And now we are done. Whatever you will browse, will automatically get recorded in Jmeter.

Difference between web server and application server

We  use terms application server and web server interchangeably these days. Historically a web server was supposed to serve static html pages over http protocol. Then web servers started serving scripting languages like ASP, JSP, PHP etc. For complex application which needed services connection pooling, object pooling, messaging, transaction management were supposed to use application server.

I said historically because with time the distinguishing line has narrowed down. Most of the web servers have started providing features of application servers with plugins and add-ons. Some exmples of web servers- Apache HTTP (PHP), Tomcat (Servlet container, newer versions have EJB container) etc. Application server examples are JBoss, Websphere etc.

Complex Event Processing

Let’s start from understanding what is an event. The dictionary explains events as “a thing that happens, of importance”. Second part, i.e. “of importance” is a bit tricky, some events can be important for one but not for another. For example clicking anywhere on your computer screen is actually an event, but it does not result into an action, but clicking on some icon is event of importance as that will open up some application. In a banking system an event will be when someone withdraws money, checks balance, closes account or open account etc. In a computer game there will other type of event like, jump, run, hit, kill, fire etc.

Event processing is what should be done when the event occurs. For example, what to do when a specific icon on a window is clicked? What should be done when an event of withdraw money occurs – check if pin/ signature is correct, check if there is sufficient balance, pay money to person, reduce the amount from balance etc.

Now next level is to handle complex events. A complex event is an event which is result of many events occurring in relation to each other forming a definite pattern.

We are receiving following information from a ground
1. A man is kicking a football.
2. There are 2 goal posts set on opposite ends of ground.
3. There are few men in the ground trying to take control of same ball.

We can deduce a complex event – a football match.

This kind of pattern detection and complex event processing is used in Operational Intelligence solutions to identify opportunities and threats. For example banks use this kind of event processing to detect and take action on fraud detection. Say if a credit card transaction seems out of place, the amount deducted is not supported by historical data about the card usage, or the card is being used too frequently or the card is used at a location which is not in proximity of the consumer address, this kind of events, combination can generate an event for “CheckCreditCardFraud” or “StopPayment” or “RaiseAlert”.

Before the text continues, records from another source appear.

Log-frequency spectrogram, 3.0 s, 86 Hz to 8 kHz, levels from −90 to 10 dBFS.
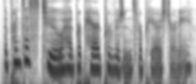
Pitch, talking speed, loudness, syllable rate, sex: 210 Hz, 185 wpm, -17 LUFS, 5.5 syllables/s, female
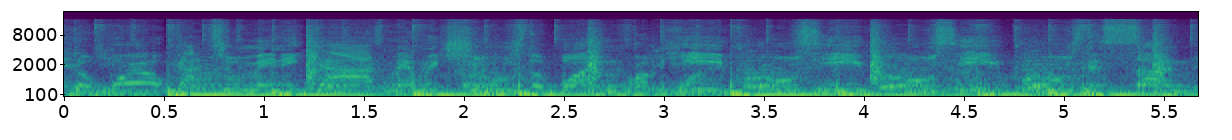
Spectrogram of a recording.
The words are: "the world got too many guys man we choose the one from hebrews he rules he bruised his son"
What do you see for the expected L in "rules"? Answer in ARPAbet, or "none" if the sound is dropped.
none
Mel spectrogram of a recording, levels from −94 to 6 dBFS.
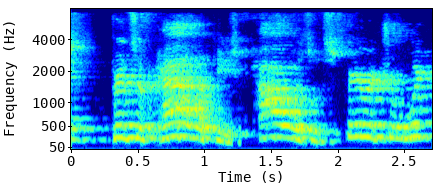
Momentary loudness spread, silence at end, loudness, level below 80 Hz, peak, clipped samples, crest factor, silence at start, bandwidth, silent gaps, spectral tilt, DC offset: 7 LU; 0 s; -33 LUFS; -82 dBFS; -18 dBFS; under 0.1%; 16 dB; 0 s; 7.6 kHz; none; -4.5 dB/octave; under 0.1%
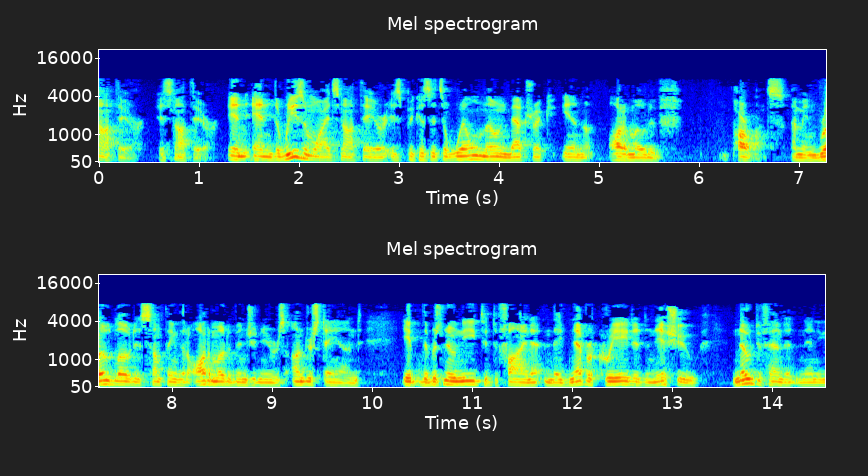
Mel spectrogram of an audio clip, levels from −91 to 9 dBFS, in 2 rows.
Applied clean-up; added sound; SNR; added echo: none; none; none; none.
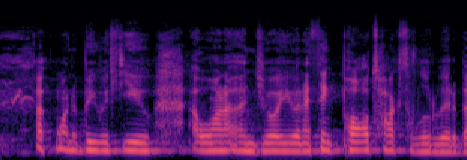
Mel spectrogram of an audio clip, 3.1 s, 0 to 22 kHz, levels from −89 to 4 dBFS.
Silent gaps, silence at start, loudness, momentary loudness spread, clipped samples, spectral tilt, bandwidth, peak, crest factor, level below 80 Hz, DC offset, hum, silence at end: none; 0 s; -36 LUFS; 4 LU; under 0.1%; -5.5 dB/octave; 14 kHz; -16 dBFS; 20 dB; under -90 dBFS; under 0.1%; none; 0 s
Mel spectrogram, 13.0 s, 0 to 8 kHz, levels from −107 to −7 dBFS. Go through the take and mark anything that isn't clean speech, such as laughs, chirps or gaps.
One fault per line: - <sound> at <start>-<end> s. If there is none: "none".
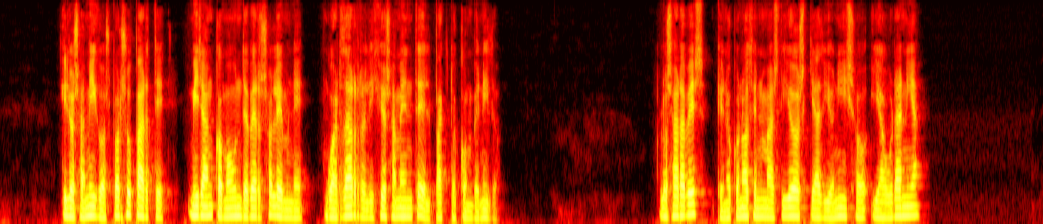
none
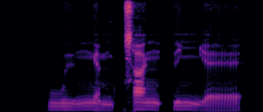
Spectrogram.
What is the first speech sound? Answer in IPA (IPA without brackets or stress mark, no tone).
w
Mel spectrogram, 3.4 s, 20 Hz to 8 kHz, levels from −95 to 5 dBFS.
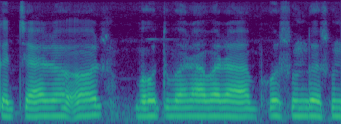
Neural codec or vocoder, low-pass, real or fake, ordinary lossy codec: none; none; real; none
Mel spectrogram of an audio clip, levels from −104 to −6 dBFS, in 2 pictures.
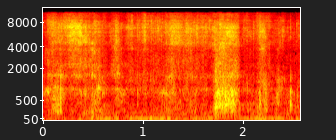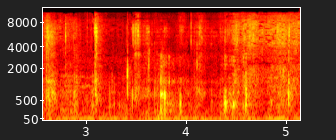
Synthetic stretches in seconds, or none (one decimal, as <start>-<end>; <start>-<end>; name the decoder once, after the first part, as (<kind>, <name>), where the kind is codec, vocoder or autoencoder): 0.0-2.7 (codec, HILCodec); 3.5-4.4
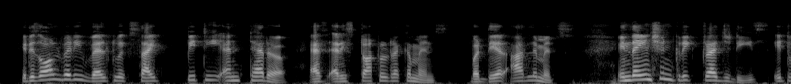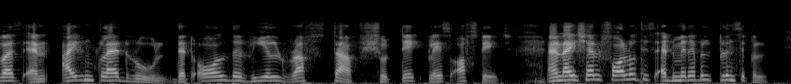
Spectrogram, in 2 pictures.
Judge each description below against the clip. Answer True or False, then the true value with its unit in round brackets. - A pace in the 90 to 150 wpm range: False (170 wpm)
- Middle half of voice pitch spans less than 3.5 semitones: False (5.2 semitones)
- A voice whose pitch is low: False (175 Hz)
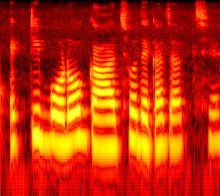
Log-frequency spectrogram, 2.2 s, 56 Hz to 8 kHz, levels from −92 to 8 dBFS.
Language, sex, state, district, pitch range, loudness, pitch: Bengali, female, Assam, Hailakandi, 200-230 Hz, -15 LUFS, 215 Hz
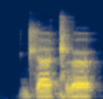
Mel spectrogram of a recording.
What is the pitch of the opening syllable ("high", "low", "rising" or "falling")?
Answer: low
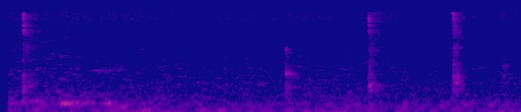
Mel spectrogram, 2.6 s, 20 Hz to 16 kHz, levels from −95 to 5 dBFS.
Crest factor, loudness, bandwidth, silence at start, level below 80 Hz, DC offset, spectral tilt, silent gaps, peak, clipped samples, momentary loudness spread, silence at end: 30 dB; -65 LUFS; 11.5 kHz; 0.05 s; -78 dBFS; under 0.1%; -3 dB/octave; none; -38 dBFS; under 0.1%; 4 LU; 0 s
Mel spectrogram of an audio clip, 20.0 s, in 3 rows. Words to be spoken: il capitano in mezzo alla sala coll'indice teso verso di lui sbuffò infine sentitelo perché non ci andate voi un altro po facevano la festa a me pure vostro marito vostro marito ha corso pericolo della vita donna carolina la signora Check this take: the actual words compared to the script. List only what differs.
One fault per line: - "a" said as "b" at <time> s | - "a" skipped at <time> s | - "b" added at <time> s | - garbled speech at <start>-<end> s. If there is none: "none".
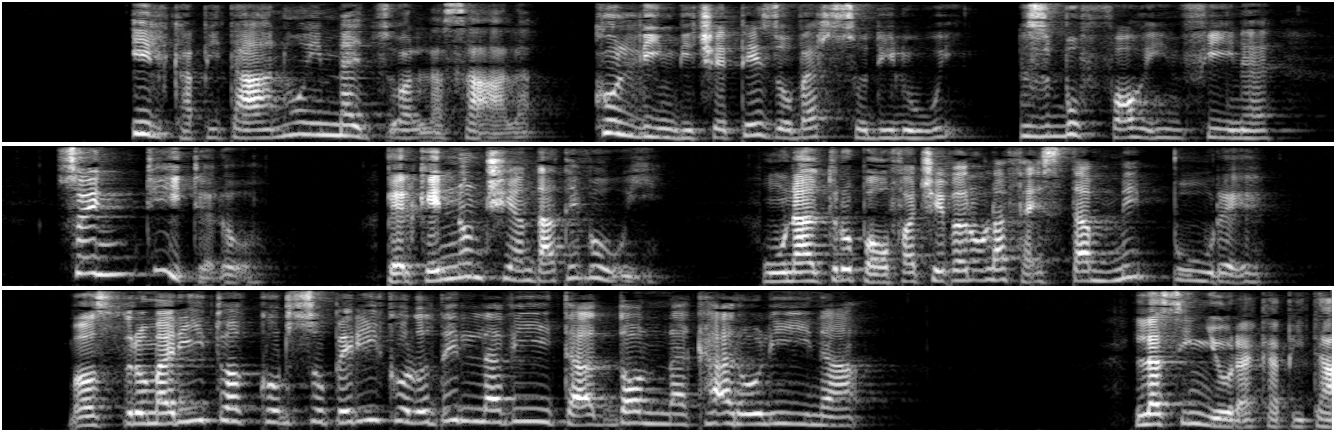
- "vostro marito" skipped at 14.4 s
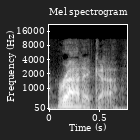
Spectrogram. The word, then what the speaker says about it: Radika: Like radical without the L, Radika."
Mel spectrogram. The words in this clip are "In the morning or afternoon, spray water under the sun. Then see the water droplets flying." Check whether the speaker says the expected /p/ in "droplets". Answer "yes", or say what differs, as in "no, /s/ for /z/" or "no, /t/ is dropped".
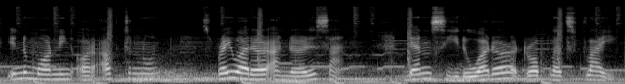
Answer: yes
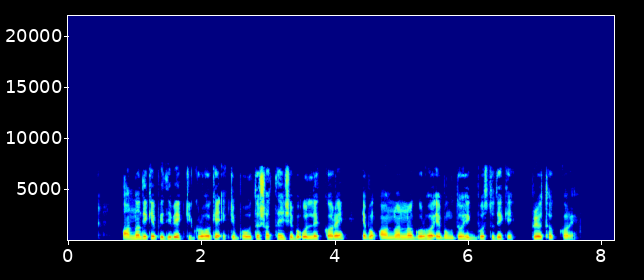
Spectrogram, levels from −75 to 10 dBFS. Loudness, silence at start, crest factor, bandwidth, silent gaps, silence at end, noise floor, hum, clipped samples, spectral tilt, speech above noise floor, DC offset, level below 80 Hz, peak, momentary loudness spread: -18 LUFS; 0.85 s; 16 dB; 7.6 kHz; none; 0.65 s; -55 dBFS; none; under 0.1%; -4.5 dB/octave; 38 dB; under 0.1%; -60 dBFS; -2 dBFS; 7 LU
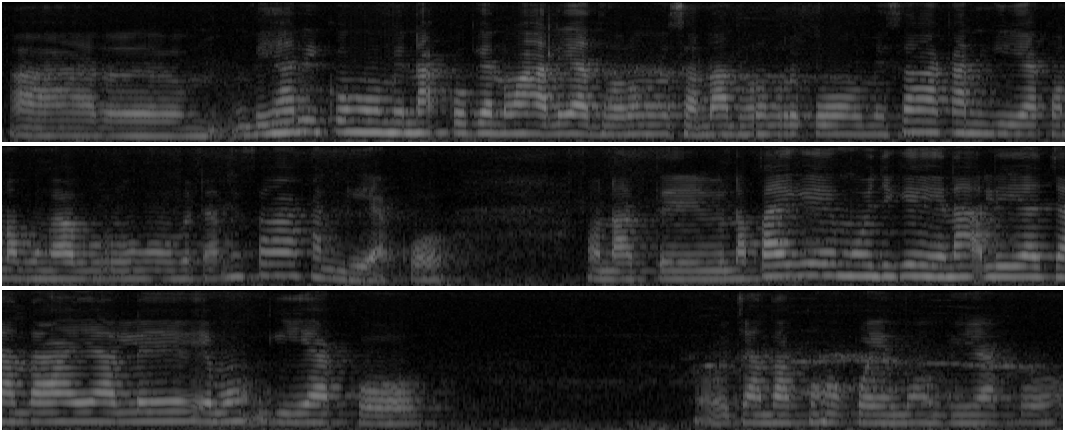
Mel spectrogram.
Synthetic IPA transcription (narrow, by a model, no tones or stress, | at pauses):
aɾbɛɦaɾikɔɦɔ̃mɛnaʔkɔɡɛnɔwaalɛjad̪ʱɔɾɔŋsaɾnad̪ʱɔɾɔŋɾɛkɔɔ̃mɛsawakanɡɛjakɔnabɔŋɡabɔɾuɦɔ̃bɛʈamɛsawakanɡɛja̰kɔ | ɔnat̪ɛnapajɡɛmɔd͡ʒiɡɛɛna̰ʔlɛjat͡ʃand̪ajalɛːmɔʔɡɛjakɔ | t͡ʃand̪akɔɦɔ̃kɔɛmɔʔɡɛjakɔ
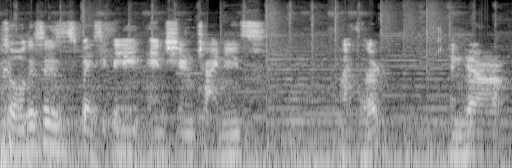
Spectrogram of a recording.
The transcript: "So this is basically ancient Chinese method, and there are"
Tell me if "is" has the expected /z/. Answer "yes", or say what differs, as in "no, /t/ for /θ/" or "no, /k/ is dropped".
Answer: yes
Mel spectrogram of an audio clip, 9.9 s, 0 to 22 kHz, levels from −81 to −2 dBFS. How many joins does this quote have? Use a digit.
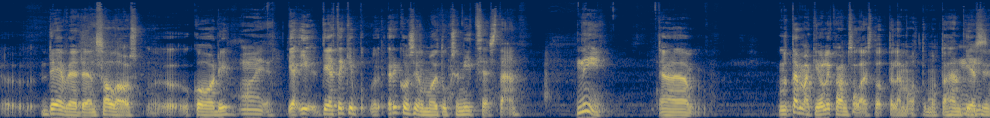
0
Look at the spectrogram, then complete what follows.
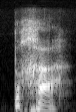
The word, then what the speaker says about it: bras: So this has got a silent S on the end. It's got an R and an A sound, so it's un bras, un Bra.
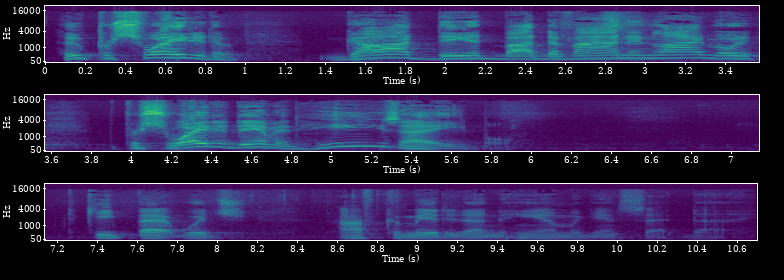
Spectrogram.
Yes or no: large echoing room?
yes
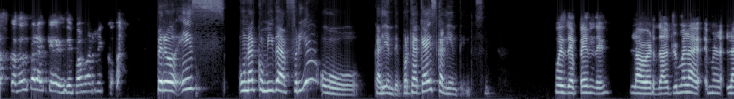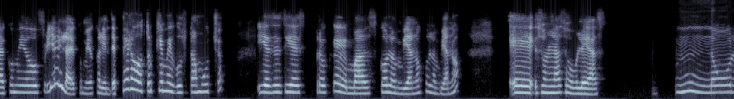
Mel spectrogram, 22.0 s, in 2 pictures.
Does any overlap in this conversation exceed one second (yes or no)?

Understanding Open/Closed Principle

Open closed principle is an important rule in software design, which we need to follow when designing a software system. It states “A Software code should be open for extension but closed for modification”.

What does that mean? Let’s take a very simple example from day to day life. We all use TV remotes. Say, we have created a very simple software code for remote operations like on/ off, vol increase/ decrease, channel change etc. Now what should be my design considerations

1. Any one should be able to extend the code to add new functionality, for example, for advanced TV’s one should be able to add functionality for subtitle language selection, operator specific options etc.
2. At the same time I need to make sure that no one should be able to alter existing core functionality like vol increase/ decrease, so that it does not break down the functions which are working fine perfectly.

Point 1 is what we say open for extension and point 2 states closed for modification principle. The open/ closed principle helps maintainability of code perfectly, by making sure we do not break what is working fine with flexibility of adding new features at the same time.